Records:
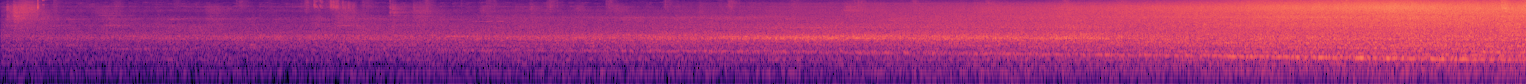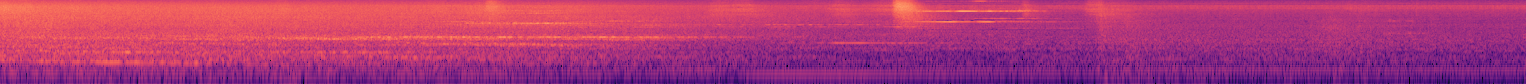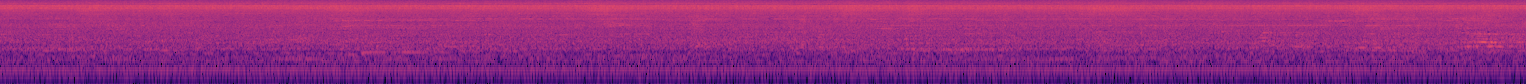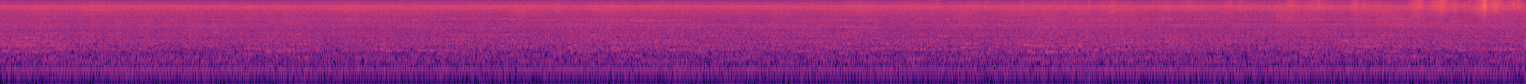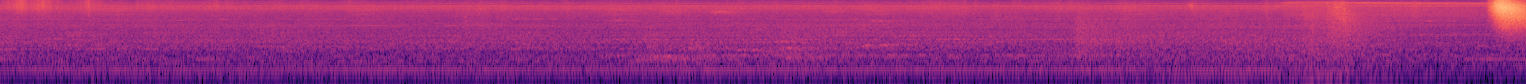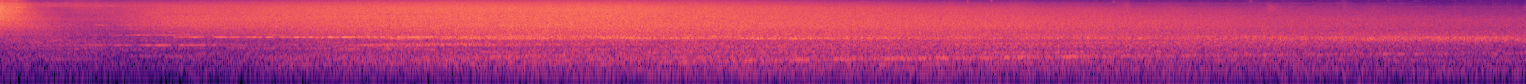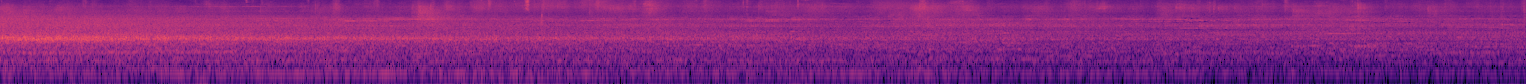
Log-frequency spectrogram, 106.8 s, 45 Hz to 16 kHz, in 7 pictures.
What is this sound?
Subway in Santiago, Chile april 23 2015
Subway arriving at its station in Santiago of Chile.
Chile, metro, n, Santiago, subway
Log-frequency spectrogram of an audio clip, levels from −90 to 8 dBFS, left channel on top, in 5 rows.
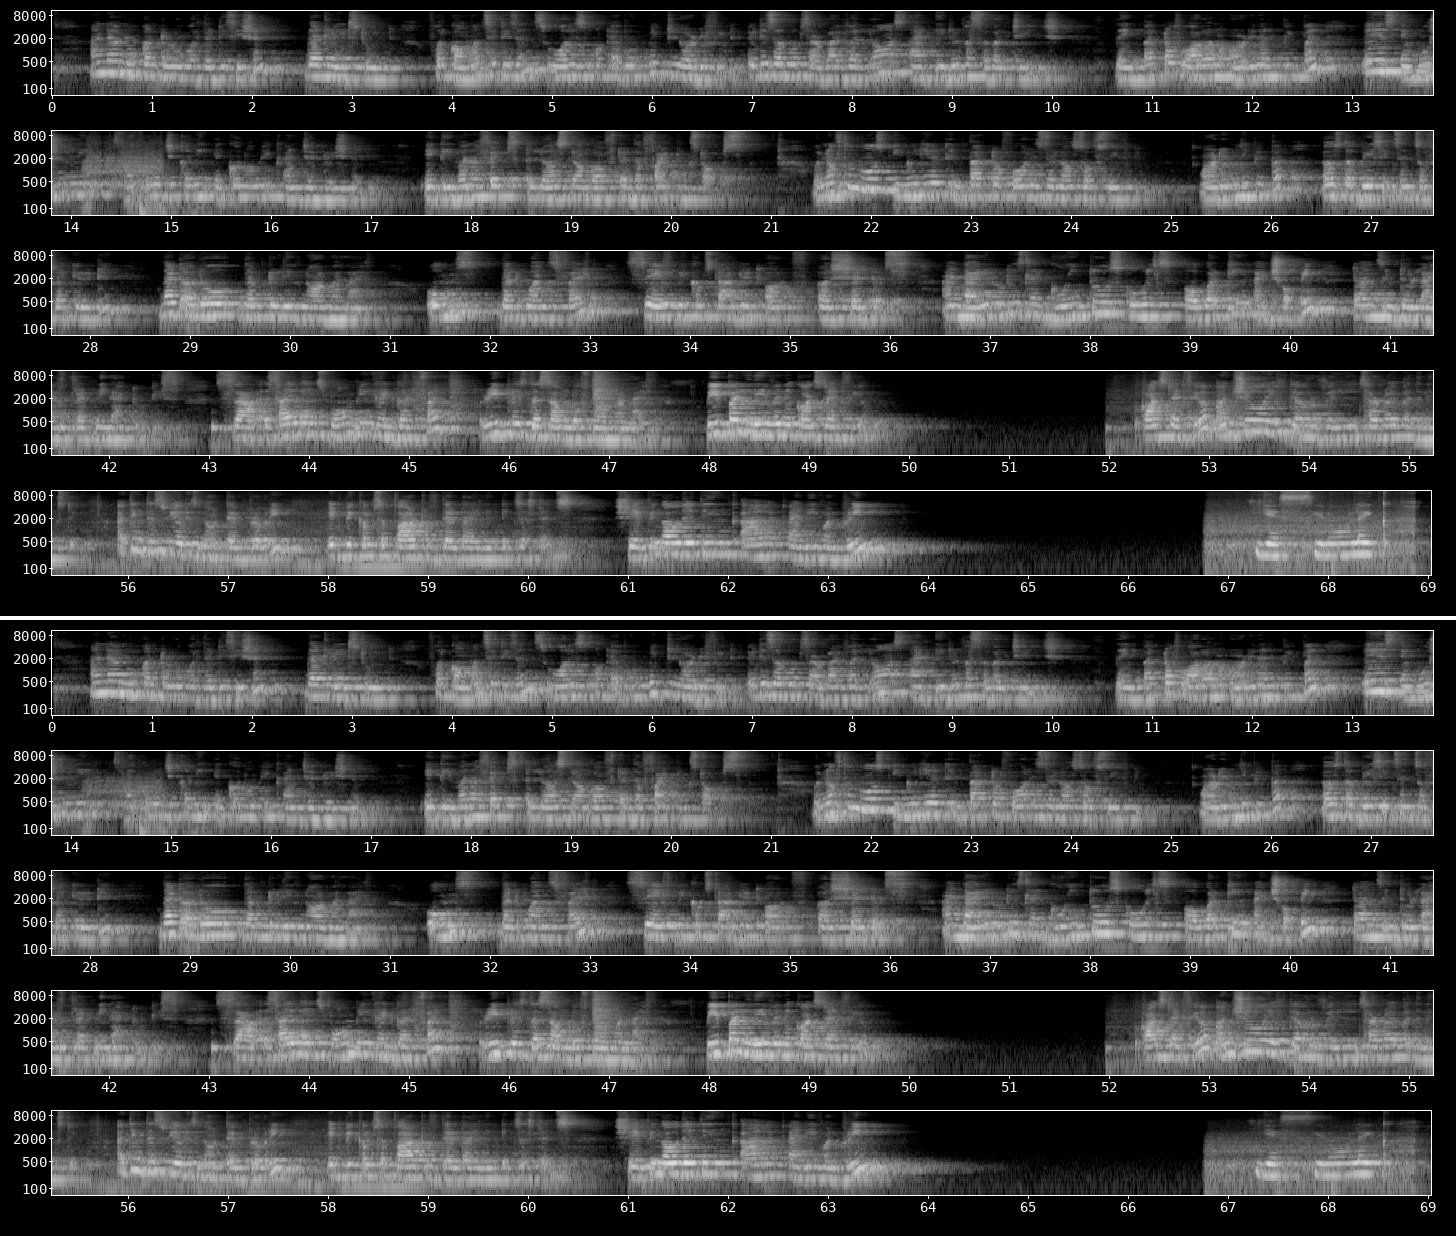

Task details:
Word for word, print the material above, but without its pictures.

Solution:
Log-frequency spectrogram, 106.8 s, 45 Hz to 16 kHz, in 7 pictures.
What is this sound?
Subway in Santiago, Chile april 23 2015
Subway arriving at its station in Santiago of Chile.
Chile, metro, n, Santiago, subway
Log-frequency spectrogram of an audio clip, levels from −90 to 8 dBFS, left channel on top, in 5 rows.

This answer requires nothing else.